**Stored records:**
=== Section Start ===

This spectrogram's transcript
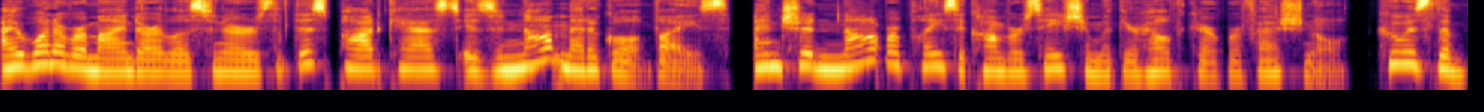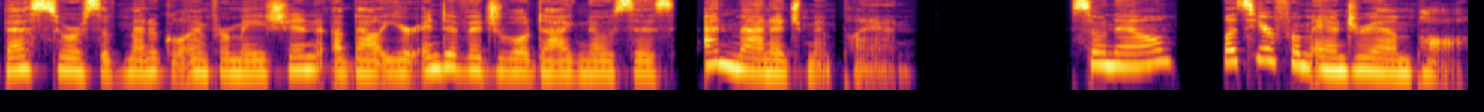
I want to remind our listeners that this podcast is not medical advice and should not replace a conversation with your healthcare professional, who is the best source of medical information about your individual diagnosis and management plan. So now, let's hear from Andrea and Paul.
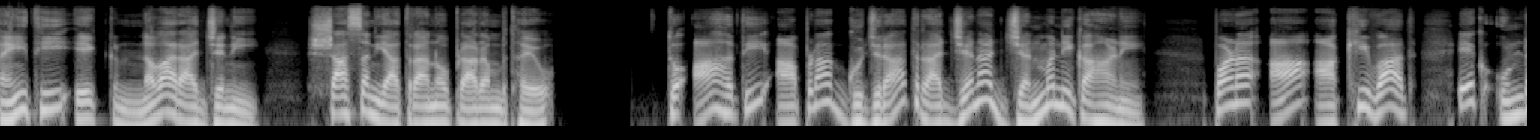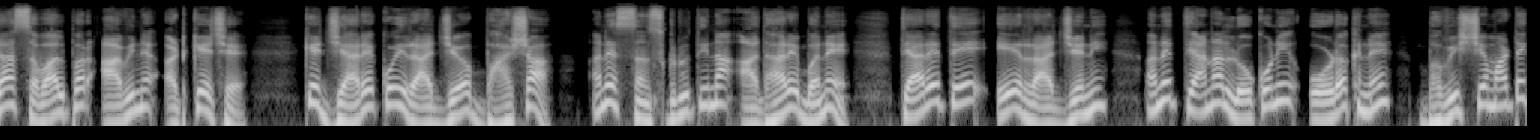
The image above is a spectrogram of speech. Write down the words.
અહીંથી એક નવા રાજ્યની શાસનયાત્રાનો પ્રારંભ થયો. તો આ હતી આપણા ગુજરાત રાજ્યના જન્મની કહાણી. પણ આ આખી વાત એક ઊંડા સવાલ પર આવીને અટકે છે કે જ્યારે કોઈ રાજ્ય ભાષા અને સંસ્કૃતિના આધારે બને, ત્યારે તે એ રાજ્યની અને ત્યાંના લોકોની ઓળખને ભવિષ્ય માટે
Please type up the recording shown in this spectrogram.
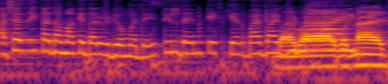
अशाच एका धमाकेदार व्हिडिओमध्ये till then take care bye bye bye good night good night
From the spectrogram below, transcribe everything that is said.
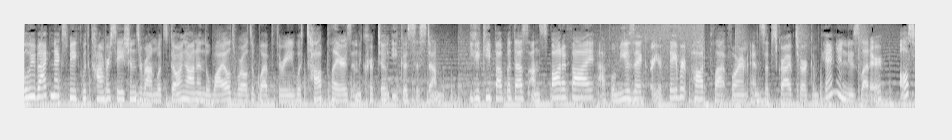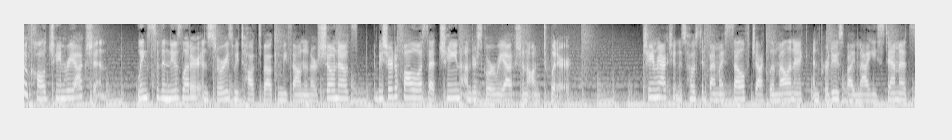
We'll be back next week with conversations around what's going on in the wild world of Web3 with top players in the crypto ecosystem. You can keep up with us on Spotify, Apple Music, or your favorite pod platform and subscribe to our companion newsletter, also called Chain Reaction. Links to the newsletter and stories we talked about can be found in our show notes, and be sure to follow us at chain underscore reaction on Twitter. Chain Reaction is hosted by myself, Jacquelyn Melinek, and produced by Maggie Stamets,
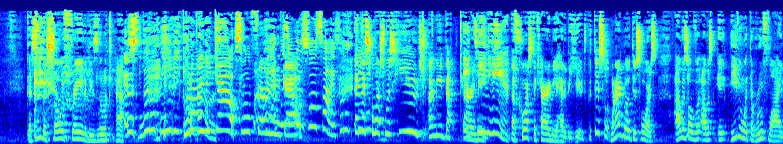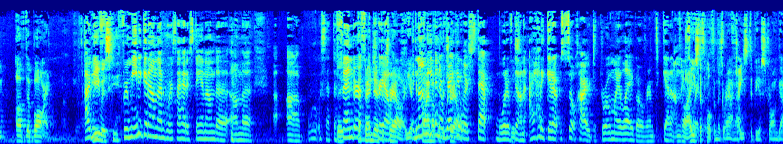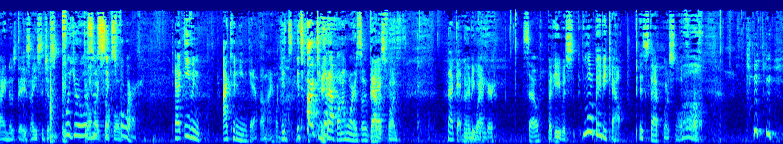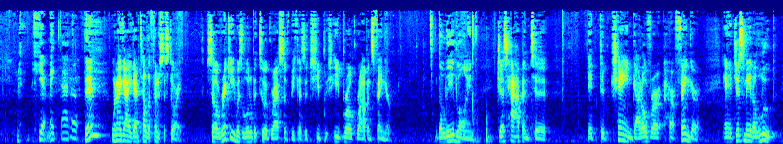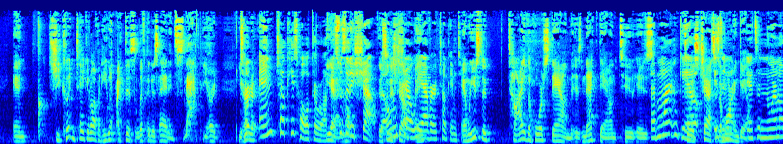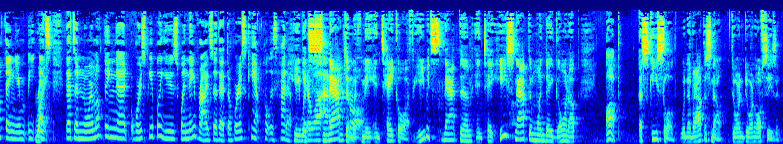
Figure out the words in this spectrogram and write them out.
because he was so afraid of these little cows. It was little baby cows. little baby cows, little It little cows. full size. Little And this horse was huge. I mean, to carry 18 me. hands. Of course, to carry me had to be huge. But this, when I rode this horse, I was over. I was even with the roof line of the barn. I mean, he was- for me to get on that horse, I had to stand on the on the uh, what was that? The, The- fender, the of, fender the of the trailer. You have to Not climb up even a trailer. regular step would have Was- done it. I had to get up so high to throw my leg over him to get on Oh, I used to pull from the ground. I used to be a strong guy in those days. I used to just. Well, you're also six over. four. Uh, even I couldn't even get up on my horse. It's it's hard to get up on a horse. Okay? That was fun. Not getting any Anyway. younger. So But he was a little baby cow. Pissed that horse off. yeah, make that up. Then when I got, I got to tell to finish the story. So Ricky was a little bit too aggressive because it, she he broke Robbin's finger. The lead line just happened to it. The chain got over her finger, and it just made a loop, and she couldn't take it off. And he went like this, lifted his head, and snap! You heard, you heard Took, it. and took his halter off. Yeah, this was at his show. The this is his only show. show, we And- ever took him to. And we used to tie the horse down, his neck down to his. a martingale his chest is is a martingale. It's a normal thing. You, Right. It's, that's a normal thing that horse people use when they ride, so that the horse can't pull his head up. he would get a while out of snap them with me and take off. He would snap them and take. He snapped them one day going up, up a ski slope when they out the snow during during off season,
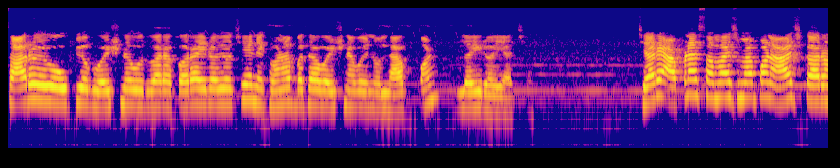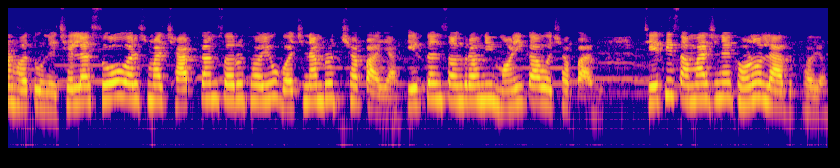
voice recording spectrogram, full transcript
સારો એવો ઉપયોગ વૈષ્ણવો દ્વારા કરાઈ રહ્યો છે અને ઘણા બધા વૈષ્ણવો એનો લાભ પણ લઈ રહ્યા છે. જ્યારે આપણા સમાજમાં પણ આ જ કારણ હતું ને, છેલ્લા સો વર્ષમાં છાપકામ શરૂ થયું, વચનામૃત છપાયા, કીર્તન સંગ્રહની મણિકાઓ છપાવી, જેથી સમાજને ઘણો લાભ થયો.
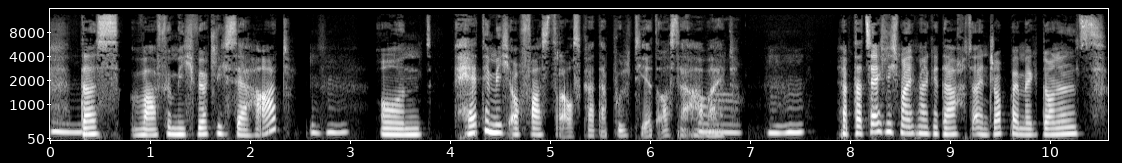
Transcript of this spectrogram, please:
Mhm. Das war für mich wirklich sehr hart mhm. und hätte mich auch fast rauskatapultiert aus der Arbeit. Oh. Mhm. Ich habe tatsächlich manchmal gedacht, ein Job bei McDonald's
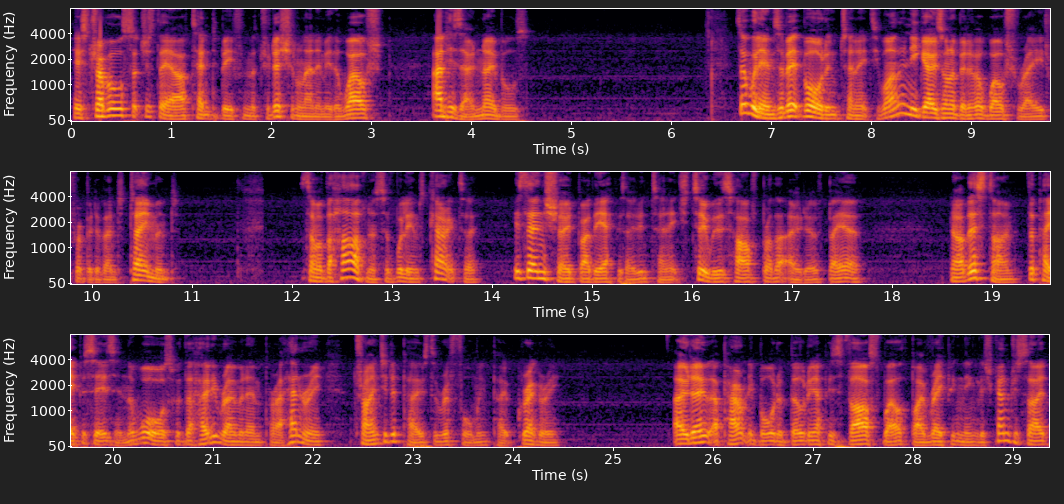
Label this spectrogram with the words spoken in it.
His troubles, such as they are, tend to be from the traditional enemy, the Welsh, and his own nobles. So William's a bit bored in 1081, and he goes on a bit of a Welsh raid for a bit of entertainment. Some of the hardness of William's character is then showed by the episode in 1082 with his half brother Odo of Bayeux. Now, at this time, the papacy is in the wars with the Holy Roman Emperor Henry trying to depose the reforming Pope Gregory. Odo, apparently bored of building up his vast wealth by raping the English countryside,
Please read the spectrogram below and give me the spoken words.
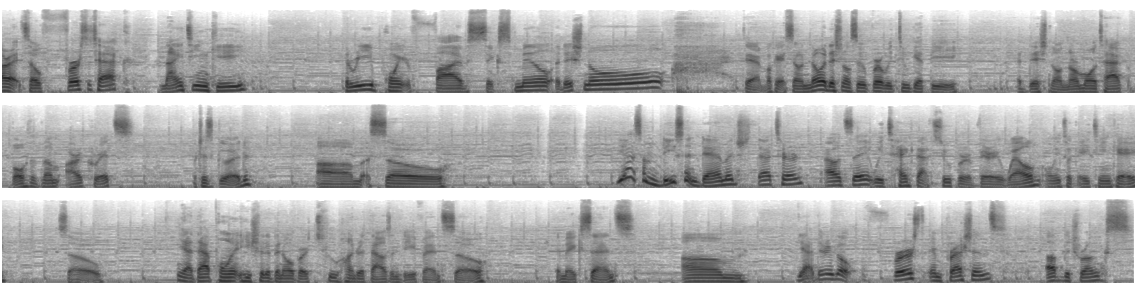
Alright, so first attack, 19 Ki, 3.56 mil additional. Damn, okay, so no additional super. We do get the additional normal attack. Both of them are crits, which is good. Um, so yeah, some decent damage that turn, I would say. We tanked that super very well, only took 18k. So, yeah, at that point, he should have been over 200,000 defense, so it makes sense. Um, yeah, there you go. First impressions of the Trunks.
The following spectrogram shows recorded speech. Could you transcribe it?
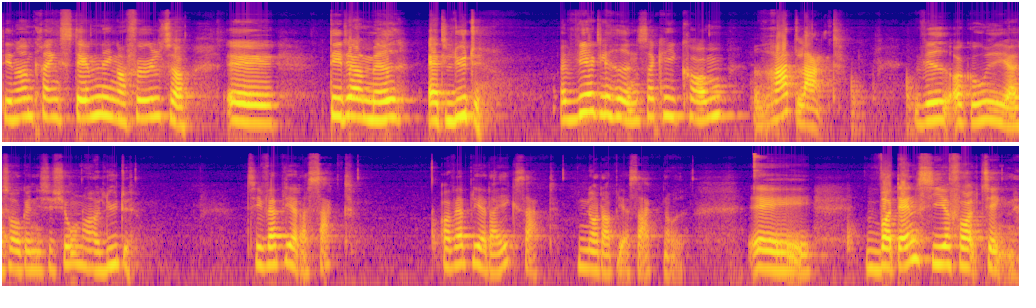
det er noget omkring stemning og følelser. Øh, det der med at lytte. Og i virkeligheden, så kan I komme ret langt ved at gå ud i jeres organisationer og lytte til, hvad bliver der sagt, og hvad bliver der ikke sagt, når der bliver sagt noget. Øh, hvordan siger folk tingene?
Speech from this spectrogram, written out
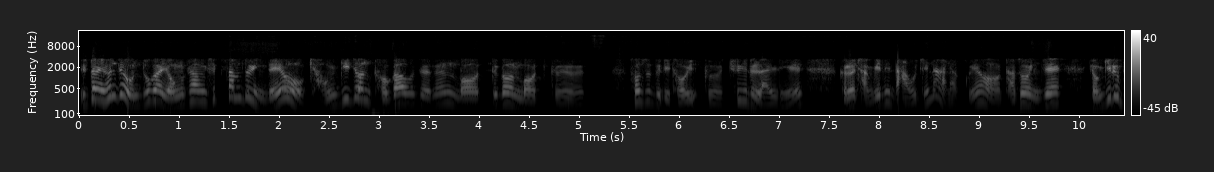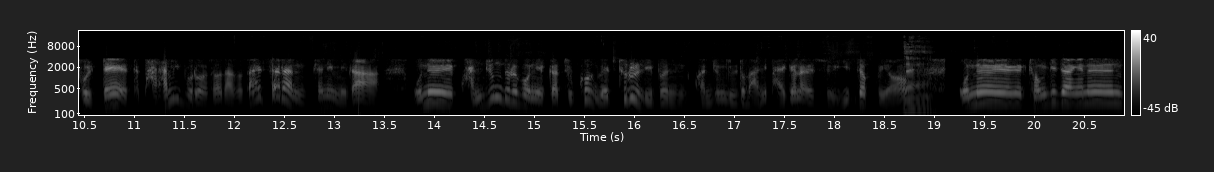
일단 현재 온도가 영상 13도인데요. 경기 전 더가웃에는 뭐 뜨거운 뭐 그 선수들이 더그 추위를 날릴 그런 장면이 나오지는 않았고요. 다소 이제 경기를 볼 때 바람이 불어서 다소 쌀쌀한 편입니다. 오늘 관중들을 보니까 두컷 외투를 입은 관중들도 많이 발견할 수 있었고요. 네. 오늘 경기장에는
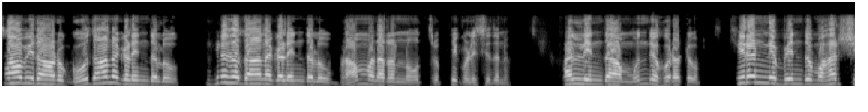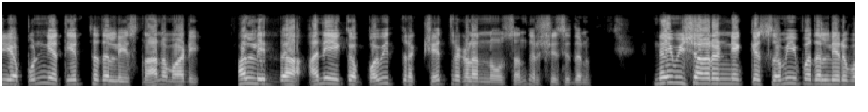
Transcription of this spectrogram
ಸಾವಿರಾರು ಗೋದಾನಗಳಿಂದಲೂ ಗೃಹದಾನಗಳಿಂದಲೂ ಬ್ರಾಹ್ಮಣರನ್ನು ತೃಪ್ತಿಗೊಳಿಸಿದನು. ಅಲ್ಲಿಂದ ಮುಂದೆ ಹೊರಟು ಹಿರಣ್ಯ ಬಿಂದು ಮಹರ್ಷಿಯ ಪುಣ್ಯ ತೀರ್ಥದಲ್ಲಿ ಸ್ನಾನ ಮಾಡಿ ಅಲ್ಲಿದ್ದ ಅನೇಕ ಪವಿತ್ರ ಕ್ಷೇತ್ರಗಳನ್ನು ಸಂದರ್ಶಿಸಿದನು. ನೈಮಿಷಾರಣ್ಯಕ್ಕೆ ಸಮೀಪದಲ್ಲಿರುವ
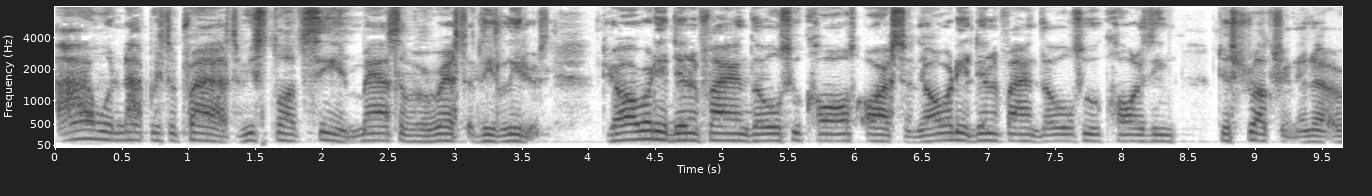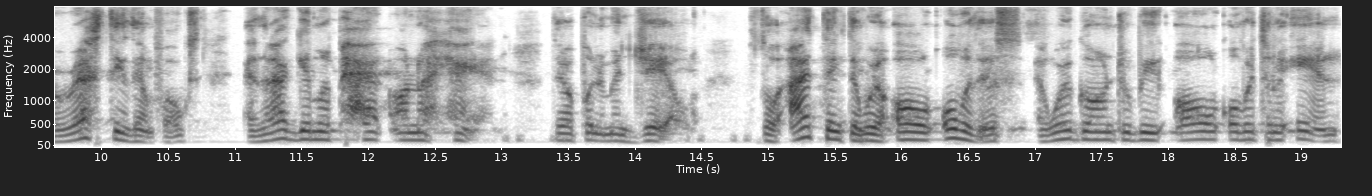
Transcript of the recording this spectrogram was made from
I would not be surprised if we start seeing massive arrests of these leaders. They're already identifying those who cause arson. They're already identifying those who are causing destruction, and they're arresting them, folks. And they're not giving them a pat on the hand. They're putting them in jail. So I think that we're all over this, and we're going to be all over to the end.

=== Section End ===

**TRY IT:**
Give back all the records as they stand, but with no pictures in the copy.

**WRITTEN RESPONSE:**
This spectrogram's transcript
I want to remind our listeners that this podcast is not medical advice and should not replace a conversation with your healthcare professional, who is the best source of medical information about your individual diagnosis and management plan. So now, let's hear from Andrea and Paul.
The image above is a spectrogram of speech. Write down the words.
અહીંથી એક નવા રાજ્યની શાસનયાત્રાનો પ્રારંભ થયો. તો આ હતી આપણા ગુજરાત રાજ્યના જન્મની કહાણી. પણ આ આખી વાત એક ઊંડા સવાલ પર આવીને અટકે છે કે જ્યારે કોઈ રાજ્ય ભાષા અને સંસ્કૃતિના આધારે બને, ત્યારે તે એ રાજ્યની અને ત્યાંના લોકોની ઓળખને ભવિષ્ય માટે
Please type up the recording shown in this spectrogram.
अशाच एका धमाकेदार व्हिडिओमध्ये till then take care bye bye bye good night good night
From the spectrogram below, transcribe everything that is said.
We'll be back next week with conversations around what's going on in the wild world of Web3 with top players in the crypto ecosystem. You can keep up with us on Spotify, Apple Music, or your favorite pod platform and subscribe to our companion newsletter, also called Chain Reaction. Links to the newsletter and stories we talked about can be found in our show notes, and be sure to follow us at chain underscore reaction on Twitter. Chain Reaction is hosted by myself, Jacquelyn Melinek, and produced by Maggie Stamets,
Figure out the words in this spectrogram and write them out.
because he was so afraid of these little cows. It was little baby cows. little baby cows, little It little cows. full size. Little And this horse was huge. I mean, to carry 18 me. hands. Of course, to carry me had to be huge. But this, when I rode this horse, I was over. I was even with the roof line of the barn. I mean, he was- for me to get on that horse, I had to stand on the on the uh, what was that? The, The- fender, the of, fender the of the trailer. You have to Not climb up even a trailer. regular step would have Was- done it. I had to get up so high to throw my leg over him to get on Oh, I used to pull from the ground. I used to be a strong guy in those days. I used to just. Well, you're also six over. four. Uh, even I couldn't even get up on my horse. It's it's hard to get up on a horse. Okay? That was fun. Not getting any Anyway. younger. So But he was a little baby cow. Pissed that horse off. yeah, make that up. Then when I got, I got to tell to finish the story. So Ricky was a little bit too aggressive because it, she he broke Robbin's finger. The lead line just happened to it. The chain got over her finger, and it just made a loop, and she couldn't take it off. And he went like this, lifted his head, and snap! You heard, you heard Took, it. and took his halter off. Yeah, this was at his show. The this is his only show. show, we And- ever took him to. And we used to tie the horse down, his neck down to his. a martingale his chest is is a martingale. It's a normal thing. You, Right. It's, that's a normal thing that horse people use when they ride, so that the horse can't pull his head up. he would get a while out of snap them with me and take off. He would snap them and take. He snapped them one day going up, up a ski slope when they out the snow during during off season,
voice recording spectrogram, full transcript
સારો એવો ઉપયોગ વૈષ્ણવો દ્વારા કરાઈ રહ્યો છે અને ઘણા બધા વૈષ્ણવો એનો લાભ પણ લઈ રહ્યા છે. જ્યારે આપણા સમાજમાં પણ આ જ કારણ હતું ને, છેલ્લા સો વર્ષમાં છાપકામ શરૂ થયું, વચનામૃત છપાયા, કીર્તન સંગ્રહની મણિકાઓ છપાવી, જેથી સમાજને ઘણો લાભ થયો.
Transcript of this spectrogram, please:
Mhm. Das war für mich wirklich sehr hart mhm. und hätte mich auch fast rauskatapultiert aus der Arbeit. Oh. Mhm. Ich habe tatsächlich manchmal gedacht, ein Job bei McDonald's
Label this spectrogram with the words spoken in it.
His troubles, such as they are, tend to be from the traditional enemy, the Welsh, and his own nobles. So William's a bit bored in 1081, and he goes on a bit of a Welsh raid for a bit of entertainment. Some of the hardness of William's character is then showed by the episode in 1082 with his half brother Odo of Bayeux. Now, at this time, the papacy is in the wars with the Holy Roman Emperor Henry trying to depose the reforming Pope Gregory. Odo, apparently bored of building up his vast wealth by raping the English countryside,
Please read the spectrogram below and give me the spoken words.
Alright, so first attack, 19 Ki, 3.56 mil additional. Damn, okay, so no additional super. We do get the additional normal attack. Both of them are crits, which is good. Um, so yeah, some decent damage that turn, I would say. We tanked that super very well, only took 18k. So, yeah, at that point, he should have been over 200,000 defense, so it makes sense. Um, yeah, there you go. First impressions of the Trunks.
The following spectrogram shows recorded speech. Could you transcribe it?
det er noget omkring stemning og følelser. Øh, det der med at lytte. Og i virkeligheden, så kan I komme ret langt ved at gå ud i jeres organisationer og lytte til, hvad bliver der sagt, og hvad bliver der ikke sagt, når der bliver sagt noget. Øh, hvordan siger folk tingene?
Speech from this spectrogram, written out
일단 현재 온도가 영상 13도인데요. 경기 전 더가웃에는 뭐 뜨거운 뭐 그 선수들이 더그 추위를 날릴 그런 장면이 나오지는 않았고요. 다소 이제 경기를 볼 때 바람이 불어서 다소 쌀쌀한 편입니다. 오늘 관중들을 보니까 두컷 외투를 입은 관중들도 많이 발견할 수 있었고요. 네. 오늘 경기장에는
Transcription of this spectrogram
ಸಾವಿರಾರು ಗೋದಾನಗಳಿಂದಲೂ ಗೃಹದಾನಗಳಿಂದಲೂ ಬ್ರಾಹ್ಮಣರನ್ನು ತೃಪ್ತಿಗೊಳಿಸಿದನು. ಅಲ್ಲಿಂದ ಮುಂದೆ ಹೊರಟು ಹಿರಣ್ಯ ಬಿಂದು ಮಹರ್ಷಿಯ ಪುಣ್ಯ ತೀರ್ಥದಲ್ಲಿ ಸ್ನಾನ ಮಾಡಿ ಅಲ್ಲಿದ್ದ ಅನೇಕ ಪವಿತ್ರ ಕ್ಷೇತ್ರಗಳನ್ನು ಸಂದರ್ಶಿಸಿದನು. ನೈಮಿಷಾರಣ್ಯಕ್ಕೆ ಸಮೀಪದಲ್ಲಿರುವ
Transcript of the recording this spectrogram was made from
I would not be surprised if we start seeing massive arrests of these leaders. They're already identifying those who cause arson. They're already identifying those who are causing destruction, and they're arresting them, folks. And they're not giving them a pat on the hand. They're putting them in jail. So I think that we're all over this, and we're going to be all over to the end.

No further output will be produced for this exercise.